Mexico's National Service for Agroalimentary Public Health, Safety and Quality (SENASICA) is not yet enforcing its organic regulations for import from countries where they have made progress on equivalency agreements, including the United States, according to the Organic Trade Association. The new regulations were slated for implementation in April 2017, it will take at least several more months to fully implement the regulations. Mexico has assured the USDA that they do not intend to interrupt trade in the meantime, effectively postponing the requirement for import certificates for organic products.
In an April 27 meeting with Mexican retailers, SENASICA outlined its regulatory plans, including removing the requirement that organic certifiers must have a physical office in Mexico, revising the regulations to allow products from third countries that are certified to the SENASICA standard to display the SAGARPA organic seal, and developing new inspection procedures to implement the requirement for SENASICA to verify the organic certificate and document of control. Until new regulation are published in the Diario Oficial (in no less than 2-3 months), there will be no change to the current procedures to import U.S. organic products. Representatives from the Federal Attorney's Office for the Consumer (PROFECO) confirmed that they only conduct enforcement based on the Spanish language version of the label.
Australia and the United States recognize each other’s food safety and regulatory systems as comparable, after five years’ work. Most canned foods, seafood, fresh fruit and vegetables, fruit juices, confectionery and baked goods are included in the agreement. Although milk and milk products in the the US Pasteurized Milk Ordinance are not included, cheese and other non-Grade “A” dairy products are included.
A new survey of Mexican consumers from Culinary Visions Panel showed that 61 percent are willing to compromise on taste if they are eating something healthy, compared to only 25 percent of consumers in the United States and Canada willing to make that compromise. In addition, 76 percent of Mexicans said that sharing a meal with family is important, and 69 percent said the act of preparing a meal is important. Offering ‘speed scratch’ products is one way packaged food companies could tap into the Mexican market.

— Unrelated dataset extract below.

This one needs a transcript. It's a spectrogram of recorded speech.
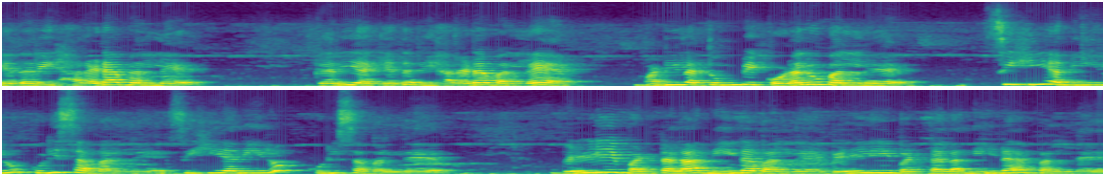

Japan has proposed changes to country of origin labeling for certain processed products. The draft amendment explains that the country of origin labeling requirement for ingredients will be expanded to include the heaviest ingredient in all processed foods domestically produced in Japan. See this GAIN report for details.